On Tuesday night, a new NBA champion was crowned. In front of a deafening home crowd and as many as 65,000 fans watching outside in the “Deer District,” the Milwaukee Bucks defeated the Phoenix Suns 105-98 to win the 2021 NBA Finals in six games and capture the franchise’s first NBA Championship in 50 years.
The series was action-packed from start to finish. After losing the first two games of the series in Phoenix, the Bucks were able to win four straight games, including an exhilarating road win in the fifth game, to bring home the championship.
The series’ MVP was Bucks forward Giannis Antetokounmpo, who finished off an epic series performance with 50 points and 14 rebounds in the sixth game. Antetokounmpo became the first player to score 50 points in an NBA Finals closeout game since Bob Pettit in the 1958 NBA Finals.
“Obviously I wanted to get the job done. But that's my stubborn side. It's easy to go somewhere and go win a championship with somebody else,” Antetokounmpo said, referring to his decision to sign an extension with the Bucks at the beginning of the season. “But this is the hard way to do it … this is the way to do it, and we did it.”
Amidst the celebration that winning a championship brings, Antetokounmpo could be seen embracing his family on the sidelines. Born to Nigerian immigrants in Athens, Greece, the two-time NBA Most Valuable Player Award winner throughout his career has made it no secret as to how important family is in his life.
“This is for my mom,” Antetokounmpo said. “She works extremely hard every day for me to be in this position, and she never pressured me to do other things. This is for my dad. He's watching from above, and he can see it. This is for my significant other. Every day, she helps me be a better person. She lets me do what I'm supposed to do. She takes care of my son. And for my brothers.”
Accompanying Antetokounmpo's stellar play was the contributions of players like forward Khris Middleton, who finished the sixth game with 17 points, 6 of which in the fourth quarter, and guard Jrue Holiday, a player acquired by the Bucks before the season. Holiday provided key perimeter defense throughout the Playoffs and poured in 27 points in the Bucks’ fifth win.
“To be a champion with my brother (Antetokounmpo) is amazing,” Middleton said after the game. Middleton and Antetokounmpo have been teammates since 2013. “To be a champion with all of my brothers in that locker room. They’ve been all amazing for us.”
On the opposite side of the festivities, after falling two games short of winning the franchise’s first championship, the Suns will look to bounce back next season in the Western Conference.

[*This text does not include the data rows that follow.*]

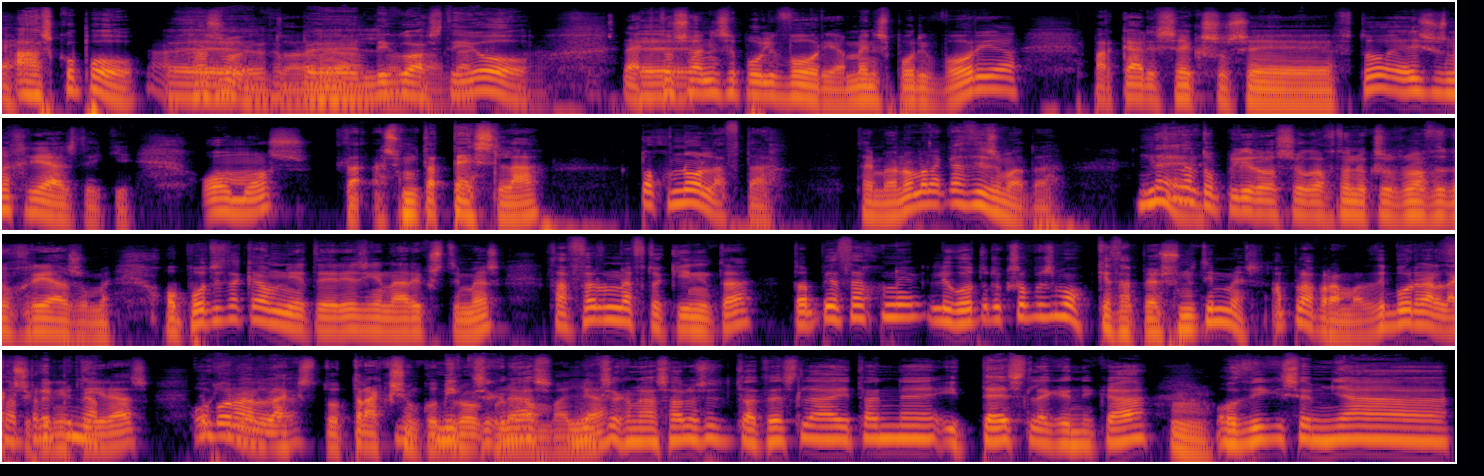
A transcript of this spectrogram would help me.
Ε, άσκοπο. Α, χαζό είναι τώρα, ε, βέβαια, λίγο τώρα, αστείο. Ναι, Ε, εκτός αν είσαι πολύ βόρεια. Μένεις πολύ βόρεια, παρκάρεις έξω σε αυτό, ίσως να χρειάζεται εκεί. Όμως, ας πούμε τα Τέσλα το έχουν όλα αυτά. Θερμενόμενα καθίσματα. Ναι. Τι να το πληρώσω εγώ αυτόν τον εξοπλισμό, αυτό τον χρειάζομαι; Οπότε τι θα κάνουν οι εταιρείες για να ρίξουν τιμές, θα φέρουν αυτοκίνητα τα οποία θα έχουν λιγότερο εξοπλισμό και θα πέσουν οι τιμές. Απλά πράγματα. Δεν μπορεί να αλλάξει ο πρέπει να- κινητήρας, δεν Όχι, μπορεί να βέβαια. αλλάξει το traction control Μην που ξεχνάς, λέγαμε μην παλιά. ξεχνάς άλλωστε ότι τα Τέσλα ήταν, ε, η Τέσλα γενικά Μμ. οδήγησε μια,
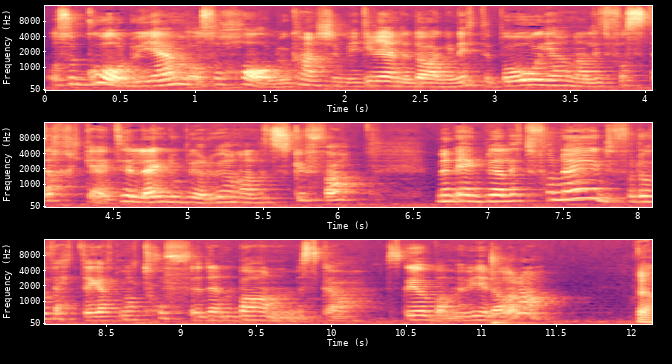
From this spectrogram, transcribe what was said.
Og så går du hjem, og så har du kanskje migrene dagen etterpå, og gjerne litt forsterka i tillegg. Da blir du gjerne litt skuffa. Men jeg blir litt fornøyd, for da vet jeg at vi har truffet den banen vi skal, skal jobbe med videre, da. Ja.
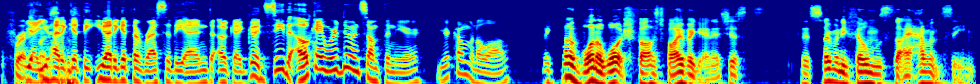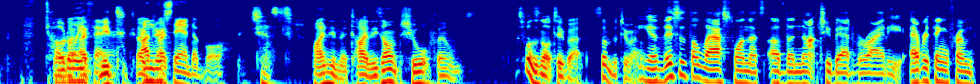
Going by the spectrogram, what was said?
refresh yeah, you had to get the you had to get the rest of the end. Okay, good. See that? Okay, we're doing something here. You're coming along. I kind of want to watch Fast Five again. It's just there's so many films that I haven't seen. Totally I fair. need to- I- I- Understandable. Just finding the time. These aren't short films. This one's not too bad. Some are two hours. Yeah, this is the last one that's of the not too bad variety. Everything from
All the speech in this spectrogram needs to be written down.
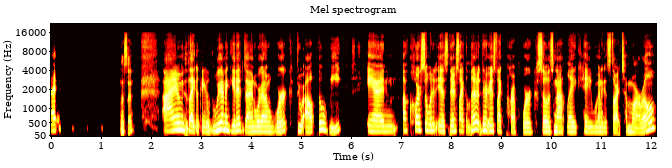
I, listen, I'm like, okay, we're gonna get it done. We're gonna work throughout the week. And of course, so what it is, there's like there, there is like prep work. So it's not like, hey, we're gonna get started tomorrow.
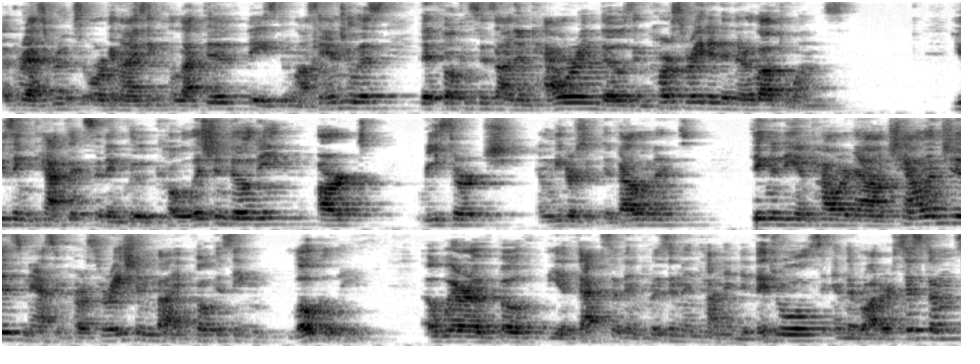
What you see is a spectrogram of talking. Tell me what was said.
a grassroots organizing collective based in Los Angeles that focuses on empowering those incarcerated and their loved ones, using tactics that include coalition building, art, research, and leadership development. Dignity and Power Now challenges mass incarceration by focusing locally, aware of both the effects of imprisonment on individuals and the broader systems,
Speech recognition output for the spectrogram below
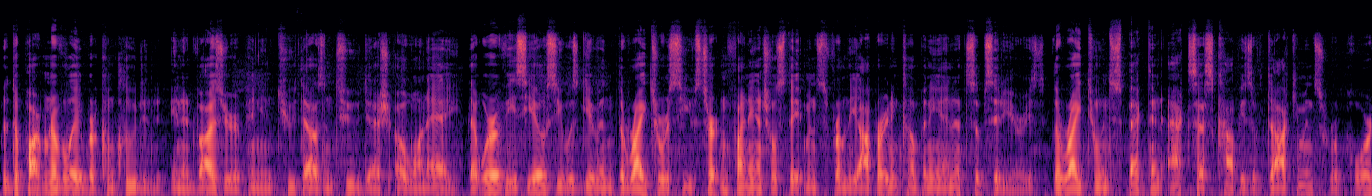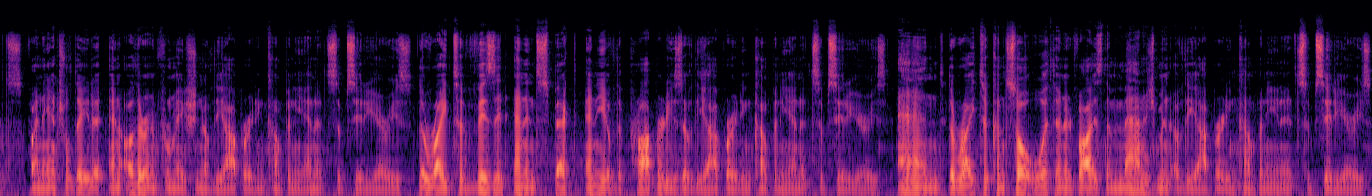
the Department of Labor concluded in Advisory Opinion 2002-01A that where a VCOC was given the right to receive certain financial statements from the operating company and its subsidiaries, the right to inspect and access copies of documents, reports, financial data, and other information of the operating company and its subsidiaries, the right to visit and inspect any of the properties of the operating company and its subsidiaries, and the right to consult with and advise the management of the operating company and its subsidiaries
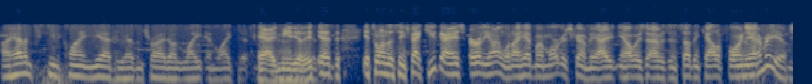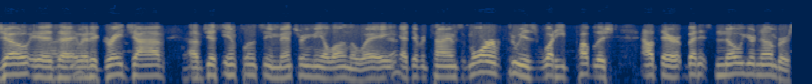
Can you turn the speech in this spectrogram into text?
I haven't seen a client yet who hasn't tried on light and liked it. Yeah, And I think immediately. it's- It, it, it's one of those things. In fact, you guys early on when I had my mortgage company, I you know I was I was in Southern California. I remember you. Joe is uh, did a great job of just influencing, and mentoring me along the way Yeah. at different times. More through his what he published out there, but it's know your numbers,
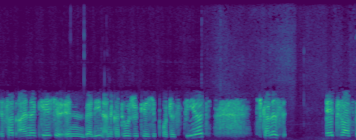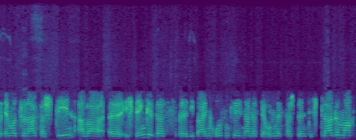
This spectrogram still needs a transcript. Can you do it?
Es hat eine Kirche in Berlin, eine katholische Kirche, protestiert. Ich kann es etwas emotional verstehen, aber äh, ich denke, dass äh, die beiden großen Kirchen haben das ja unmissverständlich klar gemacht.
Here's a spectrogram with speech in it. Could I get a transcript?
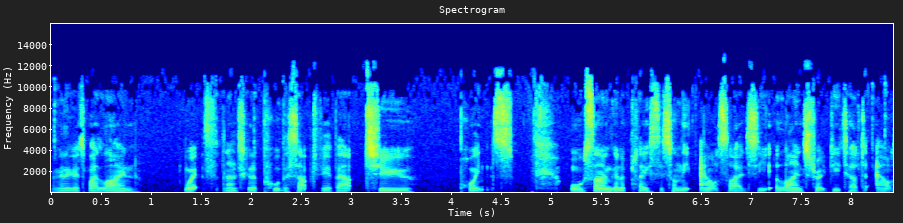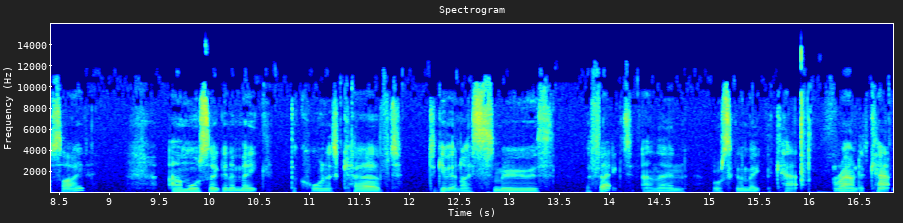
I'm going to go to my line width, and I'm just going to pull this up to be about two points. Also I'm going to place this on the outside, see, align stroke detail to outside. I'm also going to make the corners curved to give it a nice smooth effect, and then we're also going to make the cap rounded cap.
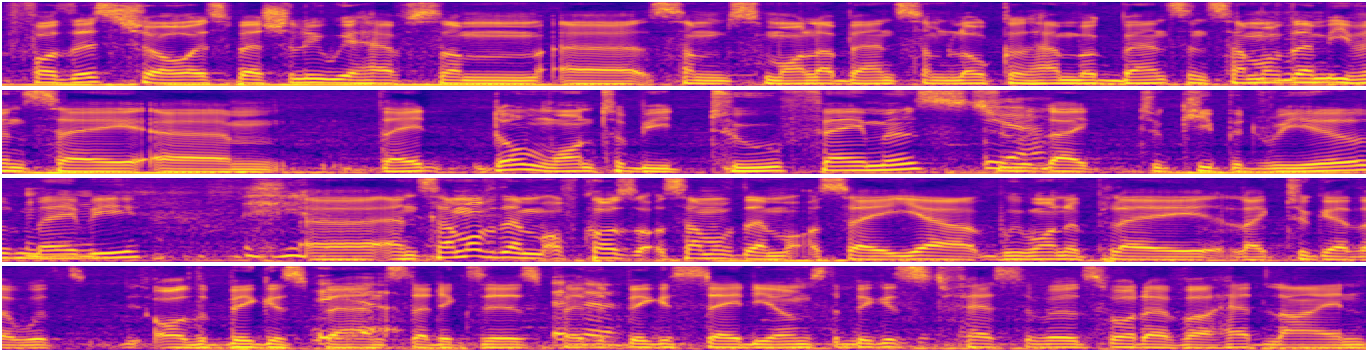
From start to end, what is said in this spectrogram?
for this show especially, we have some uh, some smaller bands, some local Hamburg bands, and some of them even say um, they don't want to be too famous to Yeah. like to keep it real, maybe. uh, and some of them, of course, some of them say, yeah, we want to play like together with all the biggest bands Yeah. that exist, play Uh-huh. the biggest stadiums, the biggest festivals, whatever, headline.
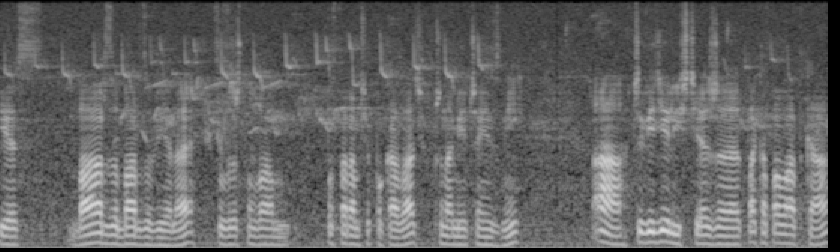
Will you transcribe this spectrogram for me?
jest bardzo, bardzo wiele, co zresztą Wam postaram się pokazać, przynajmniej część z nich. A, czy wiedzieliście, że taka pałatka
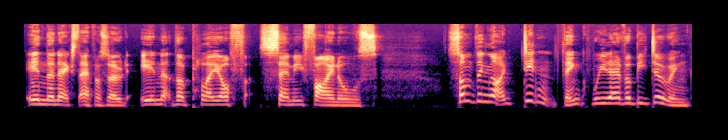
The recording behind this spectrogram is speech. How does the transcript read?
in the next episode in the playoff semi finals. Something that I didn't think we'd ever be doing.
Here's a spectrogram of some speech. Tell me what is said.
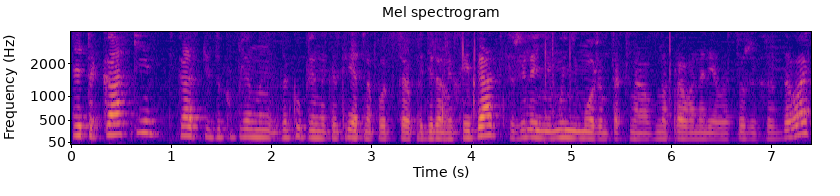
Это каски. Каски закуплены, закуплены конкретно под определенных ребят. К сожалению, мы не можем так на, направо-налево тоже их раздавать.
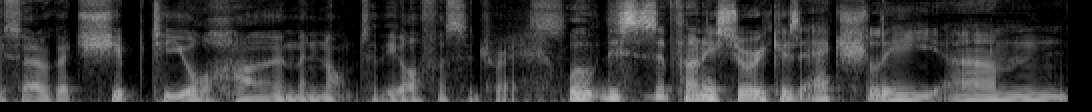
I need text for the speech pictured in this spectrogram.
So it got shipped to your home and not to the office address. Well, this is a funny story because actually um,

“(Paul) brought us all the way up here,” said center Deandre Ayton, who has been vocal about the impact the veteran Paul has had on his career. “We know the type of detail we have to really emphasize to have consistency, to play at the level like this, and the type of competitor he is, it was contagious. Knowing your opponent, knowing what the team likes, knowing what teams throw at you, things like that, (Paul) added to everybody’s arsenal.”
As for the Bucks, there will be limited rest for Middleton and Holiday as they will travel to Tokyo, Japan to play for Team USA in the 2020 Olympics, which was delayed from last year. Suns' guard Devin Booker will join the team as well.
“It’s never personal between who you’re going with unless lines are crossed,” Booker said. “Those guys aren’t that type, and I would never go that way with them because there’s a high respect level for each other. I think that’s why we’re in the position that we’re in right now. Representing your country is a whole different dynamic than competing against each other in the NBA Finals, but I can always respect somebody that competes at the highest level."